As soon as Cromwell’s back was turned our team found another project (or three!).
Some of the team went to work quickly on getting the O4 ready for the NRM’s big do at York, but others crept off into the yard and came back with .... the Class 33. Now that there’s a bit of space in the shed the NRM’s diesel was brought in and the team began looking at the work that needs doing. Much of it is “Cosmetic Enhancement”, but as the man said, “you can’t put paint on unless there’s something to stick the paint to.” The 33 has suffered the attentions of metal eating beasties over the years – I am reliably informed that it isn’t rust worm that does the damage, as most people think – that would be an erroneous assumption, not to say silly. No! It’s Metal Moth. The only way of curing a bad infestation is to keep the infected area dry, cut out the worst affected parts and weld in new material. With the 33 this meant replacing the old gutters which were allowing rainwater to get inside the body shell. We’ve made up new gutters to fit – obviously you can’t get things like that off the peg. Then it was out with the needle gun and angle grinder to find and cut out the worst patches. After that an industrial sized tin of filler to smooth over the worst dents and bumps. But before you get all excited and expect the 33 to come rolling out of the shed finished in the next couple of weeks, the preceding paragraph was more of a trailer for work to come than a resume of progress – when I left on Saturday the team were still at the early stages of finding the worst holes.
Gravity was extremely strong at the weekend – I know this because I went up a ladder to give a hand scraping the roof of the support coach – as I normally get vertigo standing on a thick carpet I found the whole ladder, scraper, strong breeze blowing dust around thing a bit much, but I can say with my hand on my heart that I tried. I will be back up helping on the roof just as soon as we get staging round the coach instead of ladders. Staging will also make the job much quicker because you can move around on the platform instead of having to untie the ladder, shift it a few feet, retie it and climb back up again to notice that the tools you need are still on the roof where the ladder was before...
The Five’s frames were the third 5305LA job at the weekend – both cleaning and painting. We put red paint on top of bubble-gum pink undercoat and cleaned off dirt. There’s not a lot more to be said about this long process, but it needs to be done. Anyone wanting to help progress the frames is welcome to come and join in. Training will be freely given.
Training – that reminds me – Alan gave a gang of cleaners a master class in how to clean an engine on Saturday morning (yes – Lamiel was in traffic – how did you guess?). Some people think “how hard can it be? You take the dirt off – what else is there to do?” Well, they found out that it’s not as simple as that.
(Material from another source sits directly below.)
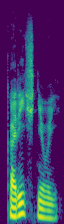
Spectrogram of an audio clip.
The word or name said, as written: korichnevyy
First you need the right kit – White Spirit (paraffin is a no-no – it spoils the surface of the varnish – we never put paraffin on paintwork) and Soft cloth – please, no buttons, zips or grit. Then you apply the clean spirit to a bit of clean rag and wipe off the dirt, turn the cloth over, wipe some more. Find a clean portion of rag, pour on some clean spirit and carry on (note that the dirty rag is never dipped in the spirit – that way the spirit stays clean). Then you take a clean dry rag and regularly remove the softened dirt. You carry on like this until a clean white cloth comes away clean and white. Although it sounds long-winded this method works, and it works surprisingly quickly, because you are always taking dirt away - unlike other methods which rely on moving the dirt around the locomotive by transferring the dirt to the bucket using a brush and then using the brush to bring the dirt back to a different part of the loco. Plus, at the end of the session, any unused spirit still clean and in the bottle ready for next time, not dirty in a bucket left out in the rain.
By Info | Wednesday, May 28, 2008 | Tags : 45305